Op-Ed | The childcare crisis is here — and has been here for some time

We play, learn and grow together
Photo via Getty Images


Our nation’s childcare crisis existed long before the onset of COVID-19. Working families have been struggling for far too long to find the right balance between building their careers and caring for their children – or feeling guilty during moments when it feels like they have to choose one over the other. But with the new school year nearing, parents across the city are grappling with the choice between blended or stay-at-home learning. The weight of this choice is exacerbated by whether or not they will be able to access and afford child care.

It’s clear that the pandemic has laid bare racial, economic, and structural inequities too stark to ever be ignored again. It’s also clear that our city is being confronted by a legacy of workplace inequalities that has historically disenfranchised communities of color. In a second wave of this virus, these disparities could worsen leaving the most vulnerable—our children—behind as our government’s ability to deliver is tested time and time again. With the reopening of schools on the horizon and the near certainty that, until there is a vaccine, the Department of Education will need to utilize a blended model in order to keep kids, teachers, and staff safe, it’s more urgent than ever that we address the massive childcare issues that will result from that model – especially for working families.

That’s why it’s on us to reimagine a new way forward when the moment calls for it. For our youngest New Yorkers whose school year has been impacted by COVID-19 in ways they could’ve never imagined, that means rethinking our childcare system.

For low-income and families of color where the norm is not only having working parents but often working multiple jobs to make ends meet – childcare couldn’t be more sorely needed. This failure to invest in community based, affordable childcare is not only exclusionary, but often about reinforcing the notion that women should be at home with their kids, not in the workforce.

Now, in our new social distanced norm, families are struggling even more. Consider the medical professionals, delivery workers and other essential workers who cannot work from home during the pandemic. They require childcare but many daycares are still closed or too costly to afford. Families living paycheck to paycheck are not in a position to refuse to go into work to stay home and take care of their kids. These same families often rely on elderly relatives or retired neighbors to care for their children – options that are not feasible during a pandemic. Even for families who can safely work from home, having access to safe and affordable childcare can make the world of a difference in balancing responsibilities as we all adapt to a new way of living.
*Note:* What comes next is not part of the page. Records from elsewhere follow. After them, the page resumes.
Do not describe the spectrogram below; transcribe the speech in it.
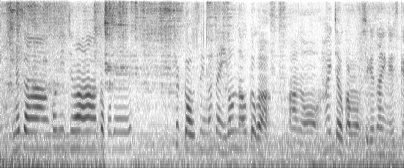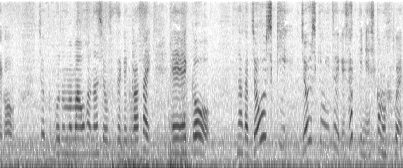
い、皆さん、こんにちは、ここです。ちょっとすいません、いろんな音が、あの、入っちゃうかもしれないんですけど、ちょっとこのままお話をさせてください。えー、っと、なんか常識、常識について、さっきね、しかもこれ、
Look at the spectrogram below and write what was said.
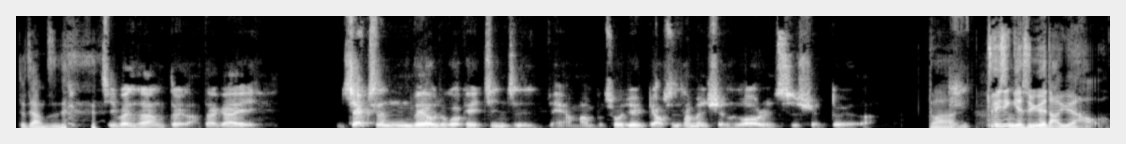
就这样子。基本上对了，大概 Jacksonville 如果可以进至这样，蛮不错，就表示他们选 Lawrence 是选对了啦。对啊，最近也是越打越好。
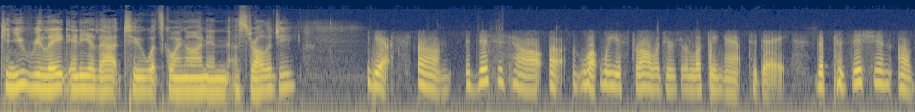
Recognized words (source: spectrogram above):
Can you relate any of that to what's going on in astrology? Yes. Um, this is how uh, what we astrologers are looking at today. The position of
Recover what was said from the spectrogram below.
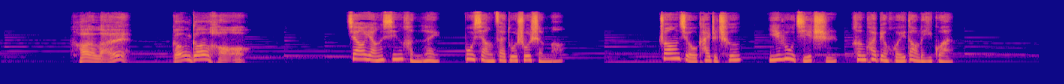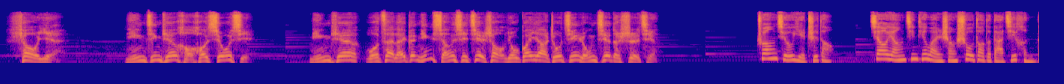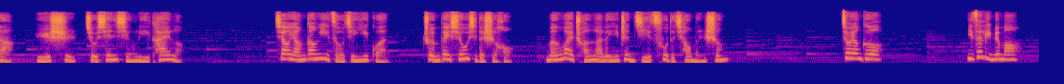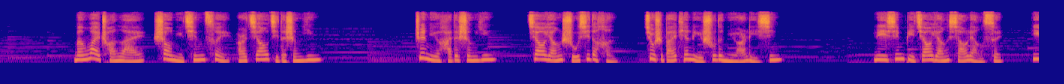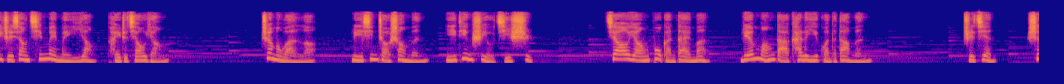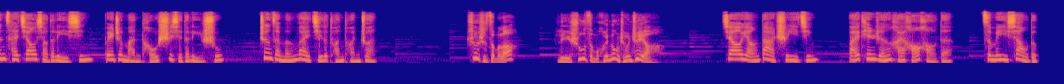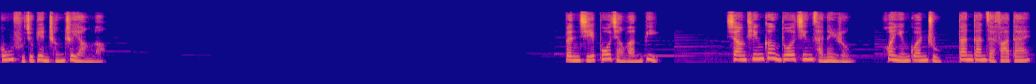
看来刚刚好。骄阳心很累，不想再多说什么。庄九开着车一路疾驰，很快便回到了医馆。少爷，您今天好好休息。明天我再来跟您详细介绍有关亚洲金融街的事情。庄九也知道骄阳今天晚上受到的打击很大，于是就先行离开了。骄阳刚一走进医馆，准备休息的时候，门外传来了一阵急促的敲门声。骄阳哥，你在里面吗？门外传来少女清脆而焦急的声音。这女孩的声音，骄阳熟悉的很，就是白天李叔的女儿李欣。李欣比骄阳小两岁，一直像亲妹妹一样陪着骄阳。这么晚了，李欣找上门，一定是有急事。骄阳不敢怠慢，连忙打开了医馆的大门。只见身材娇小的李欣背着满头是血的李叔，正在门外急得团团转。这是怎么了？李叔怎么会弄成这样？骄阳大吃一惊，白天人还好好的。怎么一下午的功夫就变成这样了？本集播讲完毕，想听更多精彩内容，欢迎关注“丹丹在发呆”。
Now is the time to focus on solutions that are inclusive of all families no matter their socioeconomic status. First, we need universal, affordable childcare. There are numerous proposals that detail how we would implement a program of this scale. The city should immediately convene a team to establish a sustainable program that provides quality care while paying daycare workers and administrators livable wages. And if anyone tells you that is not possible, remind them this is the city that made universal prekindergarten a reality for every three- and four-year-old. It might not be easy, but we have the administrative infrastructure to put a new universal, childcare program in place.

Second, we need a stimulus program to provide a universal basic income for parents: a family UBI. For the duration of the pandemic, and until universal childcare is a reality, we should be providing every parent with a stimulus check so that they can afford childcare centers, babysitters, tutors or even to take time off work. Providing parents with additional income would give them real options to consider as they determine what is in their children’s best interest.
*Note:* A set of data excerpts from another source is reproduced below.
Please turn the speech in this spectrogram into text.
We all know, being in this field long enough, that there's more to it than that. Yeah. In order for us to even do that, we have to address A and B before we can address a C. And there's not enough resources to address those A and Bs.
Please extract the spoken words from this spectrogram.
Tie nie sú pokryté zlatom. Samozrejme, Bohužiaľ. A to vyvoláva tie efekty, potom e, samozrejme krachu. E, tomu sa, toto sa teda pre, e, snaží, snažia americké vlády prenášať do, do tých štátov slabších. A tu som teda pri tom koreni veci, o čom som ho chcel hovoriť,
The cost of not providing meaningful childcare options will be exponentially worse. If parents need to choose between their jobs and their kids’ safety, we should really be asking ourselves how we will pay for the increase in evictions, homelessness, and school closures when too many kids are withdrawn.

Universal childcare and a family UBI would stimulate the economy, create stability where we so desperately need and begin the long process of making New York’s childcare more economically and racially just. Wealthy parents have always had choices when it comes to caring for their children, it’s time we extend that to all parents.